  13. Since some of the enrollees for the summer program for 1975 were expected to be Spanish-speaking individuals and since the duties of Counselor included following up on enrollees who quit, visiting parents of enrollees when problems arose, and establishing a good rapport between Respondent and the enrollee's community, it is concluded that people who were hired for the Counselor positions should reasonably have been expected to include in their duties personal contact between themselves and Spanish-speaking enrollees, their families, and the Spanish-speaking community.

  14. Since the only people associated with Respondent who were Spanish-speaking were a few of the On-the-Job Supervisors who were not on the paid staff, since the duties of a Counselor included mediating any disputes that might arise in the relationships between an On-the-Job Supervisor, a youth, and the youth's family, and since some of the enrollees for that summer were expected to be Spanish-speaking, it is concluded that people who were hired for the Counselor positions should reasonably have been expected to include in their duties mediation between a Spanish-speaking youth, the On-the-Job Supervisor, whether Spanish-speaking or not, and the youth's family.

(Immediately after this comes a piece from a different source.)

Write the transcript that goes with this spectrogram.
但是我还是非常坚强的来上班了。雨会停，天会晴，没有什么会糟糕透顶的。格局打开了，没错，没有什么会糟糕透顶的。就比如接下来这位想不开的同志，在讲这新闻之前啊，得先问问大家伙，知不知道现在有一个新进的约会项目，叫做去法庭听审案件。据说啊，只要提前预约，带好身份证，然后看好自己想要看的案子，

  15. Since none of Respondent's staff were Spanish-speaking at the time of Complainant's application, since Complainant was Spanish-speaking, and in light of Recommended Conclusion of Law Numbers 13 and 14 above, it is concluded that Complainant's ability to speak Spanish was a further job qualification for the position of Counselor and should have been given extra weight by Respondent in its screening process.

  16. Even though no problems arose over the summer of 1975 where a Spanish-speaking youth had difficulties with his/her job, family, or On-the-Job Supervisor which required the personal contact of a Spanish-speaking Counselor, Respondent did not know such problems would not arise at the time of Complainant's application and should reasonably have expected such problems to arise in light of the duties required of the Counselor positions.

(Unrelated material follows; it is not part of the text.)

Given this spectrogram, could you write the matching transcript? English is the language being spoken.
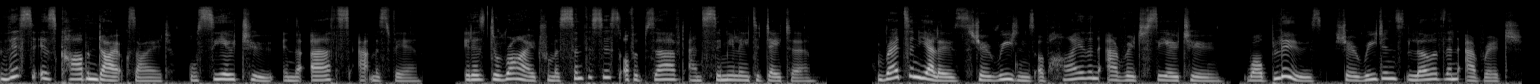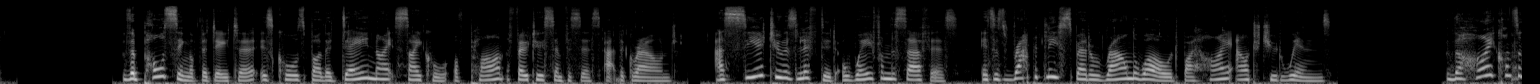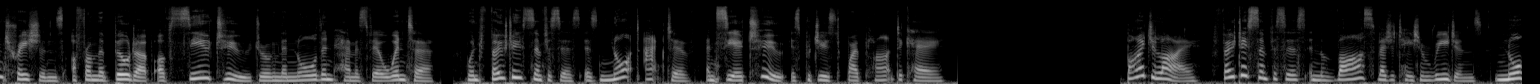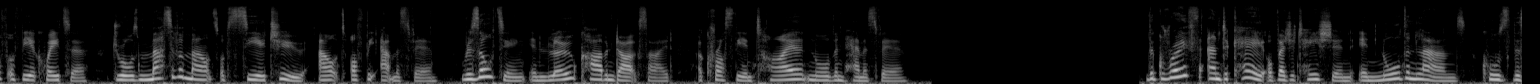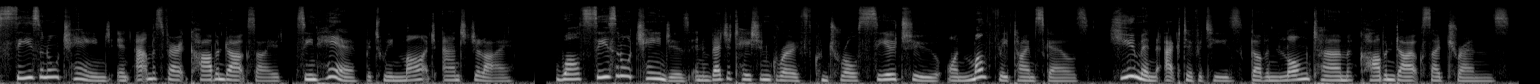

  17. In the job description for the Coordinator position, the experience required included experience in working with low-income and disadvantaged youth and ability to organize and supervise "large groups" of youth. Since "large groups" was nowhere defined and since there was no indication by Mr. Erlenborn in his conversation with Complainant at the time of her application or by the job description that "large groups" might mean up to 50-60 youths, it is concluded that Complainant's job application stated sufficient qualifications for this job by saying that Complainant had supervised twelve (12) youths at one job, had worked with "the Chicano community" at another job, and had taught English at a migrant camp at still another.

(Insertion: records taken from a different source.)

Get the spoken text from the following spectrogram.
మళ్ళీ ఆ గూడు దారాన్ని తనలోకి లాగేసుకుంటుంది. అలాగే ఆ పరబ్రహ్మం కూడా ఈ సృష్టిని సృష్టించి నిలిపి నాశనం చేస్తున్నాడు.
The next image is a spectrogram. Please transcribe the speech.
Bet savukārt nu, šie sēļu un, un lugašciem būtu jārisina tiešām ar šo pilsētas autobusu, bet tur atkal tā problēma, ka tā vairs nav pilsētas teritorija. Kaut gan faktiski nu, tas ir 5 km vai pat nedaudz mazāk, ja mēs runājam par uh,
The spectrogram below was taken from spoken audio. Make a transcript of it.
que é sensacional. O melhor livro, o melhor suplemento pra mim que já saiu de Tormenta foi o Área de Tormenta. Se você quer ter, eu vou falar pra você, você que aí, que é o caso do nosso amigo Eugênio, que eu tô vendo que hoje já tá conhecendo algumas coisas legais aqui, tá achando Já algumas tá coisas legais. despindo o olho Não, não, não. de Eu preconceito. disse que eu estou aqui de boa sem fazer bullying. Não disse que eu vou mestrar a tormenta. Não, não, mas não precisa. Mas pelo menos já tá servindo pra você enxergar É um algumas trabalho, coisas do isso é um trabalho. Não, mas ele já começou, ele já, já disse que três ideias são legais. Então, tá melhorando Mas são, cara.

  18. The entire process of recruitment and hiring in this case had a disparate impact on Latinos.

  19. The fact that there were three (3) Latinos on the CAC Board of Directors at the time of Complainant's application is inconsequential to this case.

  20. Respondent discriminated against Complainant on the basis of her race and national origin/ancestry in violation of Section 3.23 of the Madison General Ordinances by refusing to hire her for either of the positions for which she applied.

  21. No malice was been shown by Respondent which would lead to an award of punitive charges.

Based on the Recommended Findings of Fact and Conclusions of Law, the Hearing Examiner makes the following:

RECOMMENDED ORDER

  1. Respondent cease and desist discriminating on the basis of race and national, origin/ancestry.

  2. Complainant is awarded back pay in the amount of $1,360.00.

  3. Complainant is awarded no punitive damages or attorney fees.

  4. The Equal Opportunities Commission shall monitor Respondent for a period of one year to ensure that Respondent ceases and desists discriminating on the basis of race and national origin/ancestry.

Dated at Madison, Wisconsin this 23rd day of November, 1976.

James D. Yeadon
Hearing Examiner